However, even though exhaustion was hitting me like a motherfucker, I went back to the Grindhouse tent to catch Jorg Buttgereit's serial killer flick SCHRAMM. Schramm was preceded by a short film called Dissent. The director did a minor introduction where he basically stated the film was not a horror film, but more of an avant-garde film. This is an immediate way to get on this reviewers bad side. When the film began I did indeed note it's avant garde structure, but it was certainly horror in many ways, and certainly had much in common with certain non-linear horror films like Bava's Lisa and the Devil, and some of Jess Franco's 70's films. That being said while the film did have some nightmarish moments the film tried much to hard to be avant-garde in it's approach, and in the end appeared more like something you might catch on late night IFC in the early 2000's, and was much too long for the concept it was trying to execute.
After that 35 minutes of pain were up, Schramm began to a nearly full auditorium. The auditorium was not full at the end, in fact it looked like about 6 people were left. Whether this was due to the scheduling of other events or the film itself, I will leave it up to you, but I will say a couple who sat in front of me did leave in disgust much to my own personal amusement. Due to timing I left Schramm myself in the final few minutes in fear that I would miss Goblin's Suspiria set, after Dissent pushed Schramm much later than expected.
However, upon arrival into Emo's an award ceremony was wrapping up. After that Goblin setup, and took the stage. After a 5 minute false start the band ripped through a live scoring of Suspiria that had fans new and old in awe of both this Italian horror masterpiece, and the band that composed it playing their iconic score live from beginning to end.
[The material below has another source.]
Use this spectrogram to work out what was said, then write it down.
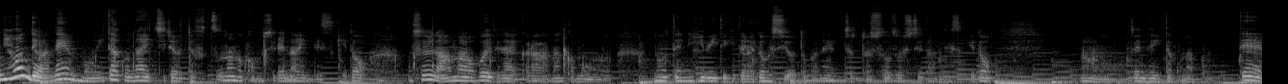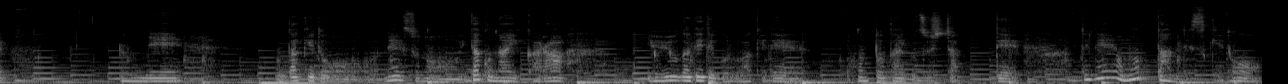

By the end of Suspiria, I could barely stay on my feet, so I made my leave of the festival. The 2013 Housecore Horror Film Festival was the debut year for this mix of horror and metal in Austin, TX. There were certainly kinks in the festival, but it was an amazing weekend, and I hope that Corey Mitchell, Phil Anselmo, and the rest of the crew bring Housecore Horror back to Austin for 2014, because this has the potential of being one of the greatest yearly events in horror fandom.